The US Build America, Buy America Act established a domestic content preference for all federal support of infrastructure projects beginning May 14, 2022. The law singles out key construction materials such as iron and steel that agencies should source from domestic producers when supporting infrastructure projects, where possible. The Build America, Buy America Act was enacted as part of the US Infrastructure Investment and Jobs Act, the formal name for the Bipartisan Infrastructure Law, signed into law November 2021.

Although initial notices of funding opportunities from the Commerce Department for CHIPS Act facility and equipment incentives do not directly reference “Buy America” requirements, they do direct applicants to describe how they will use domestically produced iron, steel and construction materials.
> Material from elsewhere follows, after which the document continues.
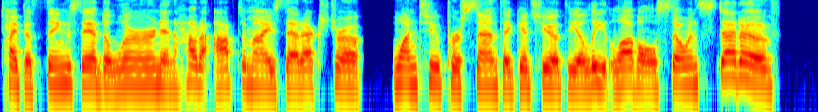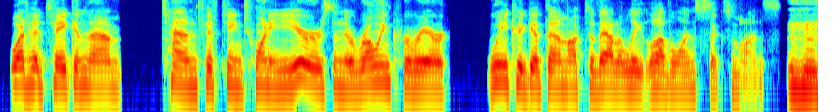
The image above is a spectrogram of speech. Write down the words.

“In the CHIPS Act, there was no firm requirement that these private companies have to use American steel necessarily, but in the notice of the funding opportunities, there was a battery of questions related to sourcing of materials like steel … which was strongly suggesting that they may look at basically the economic impact that a funding decision is going to make on other industries that are downstream or upstream suppliers as well,” the Alliance for American Manufacturing’s Paul said.

Long-term impact in downstream

Although semiconductor manufacturing facility construction could result in increased US steel demand in the short term, long-term impacts are likely to be concentrated in downstream sectors such as the automotive industry, experts said.

“If automotive manufacturers know that there’s not going to be any major chip shortage anytime soon, they can map out their production schedules and they can map out their purchasing and procurement requirements of steel well in advance,” Bell said, referencing key semiconductor supply chain shortages during the COVID-19 pandemic. “That creates a lot of predictability and stability for steel producers and for steel end users as well.”

The effect of the CHIPS Act on the domestic steel industry will ultimately rely on how many projects come into force through its funding, Market Intelligence’s Anton said.

“When it winds up, I don’t know what is going to replace it,” Anton said. “That is a real question, how many more battery plants do you need? How many more chip plants do you need? So this is something to pursue [for businesses], but it’s something to make sure you have a plan for when it is over.”

And steelmakers can look forward with optimism to the additional spending expected from the IRA and Bipartisan Infrastructure Law, both of which will support more construction and more production of specialty products.

“Enabled by legislation like the Bipartisan Infrastructure Law, the CHIPS Act and the Inflation Reduction Act — what we like to call the Manufacturing Renaissance Act — the United States is experiencing a once in a generation onshoring boom,” US Steel CEO David Burritt said during the company’s third-quarter earnings call Oct. 27. “The deglobalization boom means US Steel’s nearly 123-year history of producing steel that is mined, melted and made in the USA is paying significant dividends, with more to come and significant room for continued growth in North American steel demand.”

Authors: Camellia Moors and Justine Coyne